Chiefly among the consideration is what political parties do prior to the day that is expected to reflect the wishes of the people through the democratic voting process. In these modern times with an interconnected world and an engaged regional and global community, strategic planning before Election Day is indispensable. It is simple, if you don’t lobby powerful interests, your beautiful grass root campaign could be null. Evo Morales and the MAS part in Bolivia learned this hard way when the US and the OAS drove them out of office even though they enjoyed unprecedented national support. Additionally, it was clear that the OAS and the United States had the daggers out for Prime Minister Keith Rowley in Trinidad but he was able to skillfully navigate their enterprise by hastily calling elections during the pandemic. Also, the entire region and the world knows Guyana’s APNU+AFC government under the leadership of President Granger had the will of the people on their side but that is all they had/have. The other side had/have the will of the powerful interests. In fact there is a school of thought that believes the coalition government lost the election on when Justice Claudette Singh ended house to house registration and Guyanese marched into the elections with a corrupt voters list.
THE WILL OF THE PEOPLE v THE WILL OF POWERFUL INTERESTS
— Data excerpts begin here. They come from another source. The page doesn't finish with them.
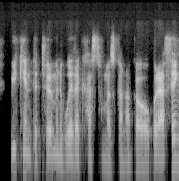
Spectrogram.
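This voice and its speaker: A man's very fast speech in a bright, sharp tone, dry and close with no echo, against a quiet background. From Germany. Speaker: customer insights executive. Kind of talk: podcast interview. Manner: hesitant, many fillers.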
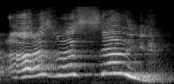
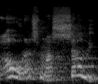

While elections represent the most important concept and practice of liberal democracies, they can become mere pageants if powerful interests get their way. Once the votes are planted and powerful regional interests are not prepared to recognize the results of an election, the party that enjoys the will of the people is the sore loser before Election Day once on the opposite side of the aforementioned. In a 2016 article, ‘When an election damages democracy’, puts it this way: ‘Although democracy is often equated with elections, the two are not the same. After squelching their opponents, authoritarians often use elections to give themselves a stamp of popular legitimacy’. In this, the victor of elections can lobby powerful interests, curry the favor of critical stakeholders in the diplomatic community, civil society and business interests. Once this is done, the stage is set for a myriad of developments on Election Day that can ensure the will of the people is negated and render the election a mere pageant.
In the modern democracy, political parties with the best strategies, though not enjoying the will of the people, can be victorious.